Pull out the lines from the one containing "There is speech" through the final line of the listing below and repeat them exactly. Leave the pictures behind.

═══ EXTRACTED ENTRIES

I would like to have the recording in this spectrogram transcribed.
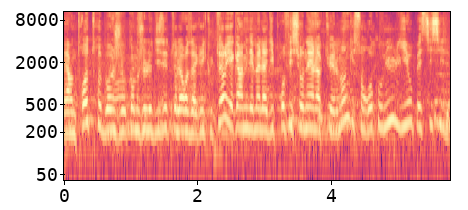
Et entre autres, comme je le disais tout à l'heure aux agriculteurs, il y a quand même des maladies professionnelles actuellement qui sont reconnues liées aux pesticides,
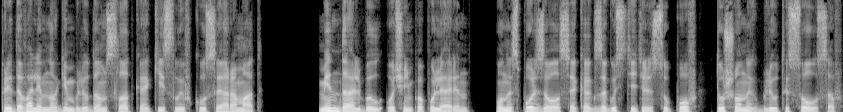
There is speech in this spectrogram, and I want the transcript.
придавали многим блюдам сладко-кислый вкус и аромат. Миндаль был очень популярен. Он использовался как загуститель супов, тушеных блюд и соусов,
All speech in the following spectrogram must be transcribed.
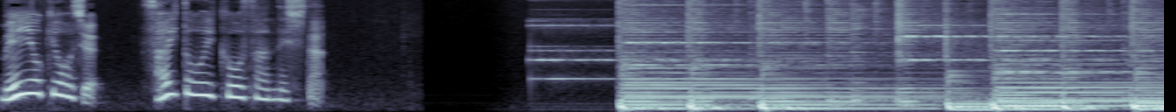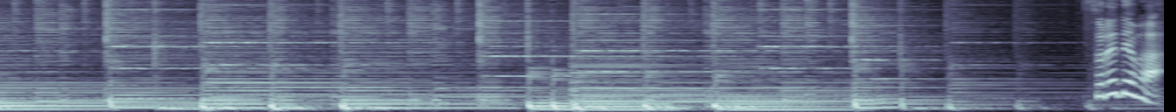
名誉教授斉藤育夫さんでした。それでは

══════

(EXERCISE OUTPUT)
There is speech in this spectrogram, and I want the transcript.
придавали многим блюдам сладко-кислый вкус и аромат. Миндаль был очень популярен. Он использовался как загуститель супов, тушеных блюд и соусов,
All speech in the following spectrogram must be transcribed.
名誉教授斉藤育夫さんでした。それでは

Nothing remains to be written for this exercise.